# What is a translation property in DFT

Hi someone please explain me the translation property of $\textrm{DFT}$. I am not able to understand it neither from Gonzalez nor from internet. I have done extensive study on this but not able to get it. Really Frustrated!!

I don't understand how shifting is done? What is the difference between $f(x-x_0, y-y_0)$ and $f(x+x_0, y+y_0)$ and what are their corresponding $\textrm{DFT}$'s?

The idea is the same as the 1D case. Start with the regular old continuous time fourier transform definition (the integral) and calculate the Fourier transform of $e^{j \omega_0 t} f(t)$. Similarly, calculate the inverse Fourier transform (using the integral) for $e^{j \alpha \omega} F(\omega)$.

Alternatively, do this with the discrete time fourier transform (so the transform is a sum and the inverse transform is an integral).

• Just try calculating it yourself. Sep 25, 2014 at 15:15

I think all the question is trying to show is that a rotation or phase shift in one domain causes a shift or translation in the other domain. Multiplying by exp(jx) or exp(-jx) is nothing but a phase shift by angle x. I know these are correct properties but I don't know if that answers your question.

-K

Shifting is done by moving the origin point of an image.
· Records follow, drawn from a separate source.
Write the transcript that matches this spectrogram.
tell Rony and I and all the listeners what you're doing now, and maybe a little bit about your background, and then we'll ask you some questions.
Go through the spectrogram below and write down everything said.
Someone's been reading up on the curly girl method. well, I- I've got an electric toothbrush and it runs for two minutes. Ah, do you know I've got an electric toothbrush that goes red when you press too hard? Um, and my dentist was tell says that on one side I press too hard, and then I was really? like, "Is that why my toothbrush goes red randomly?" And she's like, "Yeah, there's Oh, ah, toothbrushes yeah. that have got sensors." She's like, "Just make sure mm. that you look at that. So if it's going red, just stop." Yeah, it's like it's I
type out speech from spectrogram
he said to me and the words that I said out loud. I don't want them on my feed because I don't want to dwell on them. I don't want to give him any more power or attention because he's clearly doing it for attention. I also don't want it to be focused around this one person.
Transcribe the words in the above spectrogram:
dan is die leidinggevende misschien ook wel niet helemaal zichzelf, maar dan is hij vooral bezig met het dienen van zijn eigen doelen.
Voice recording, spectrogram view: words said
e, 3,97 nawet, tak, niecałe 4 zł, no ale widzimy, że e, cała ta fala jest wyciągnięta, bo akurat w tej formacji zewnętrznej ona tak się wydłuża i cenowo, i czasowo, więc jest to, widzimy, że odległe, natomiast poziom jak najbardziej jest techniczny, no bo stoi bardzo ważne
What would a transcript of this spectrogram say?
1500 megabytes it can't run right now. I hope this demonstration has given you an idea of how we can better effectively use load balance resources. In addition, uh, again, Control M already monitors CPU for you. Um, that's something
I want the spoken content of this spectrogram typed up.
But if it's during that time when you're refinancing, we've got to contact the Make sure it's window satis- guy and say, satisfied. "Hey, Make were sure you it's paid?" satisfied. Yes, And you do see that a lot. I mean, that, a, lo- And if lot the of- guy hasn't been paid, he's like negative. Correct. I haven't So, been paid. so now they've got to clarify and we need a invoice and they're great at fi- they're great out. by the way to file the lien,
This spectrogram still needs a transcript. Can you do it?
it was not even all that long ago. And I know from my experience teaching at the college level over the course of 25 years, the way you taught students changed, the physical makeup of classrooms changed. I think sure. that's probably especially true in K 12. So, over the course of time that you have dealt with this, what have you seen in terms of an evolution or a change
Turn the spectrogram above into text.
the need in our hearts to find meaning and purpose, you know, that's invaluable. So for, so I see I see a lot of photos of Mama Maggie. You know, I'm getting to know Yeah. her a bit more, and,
If $f(x,y)$ is your original image, then $f(x+x_0,y+y_0)$ is your spatially shifted image where point of image originally located at $(0,0)$ is now located at $(x_0,y_0)$.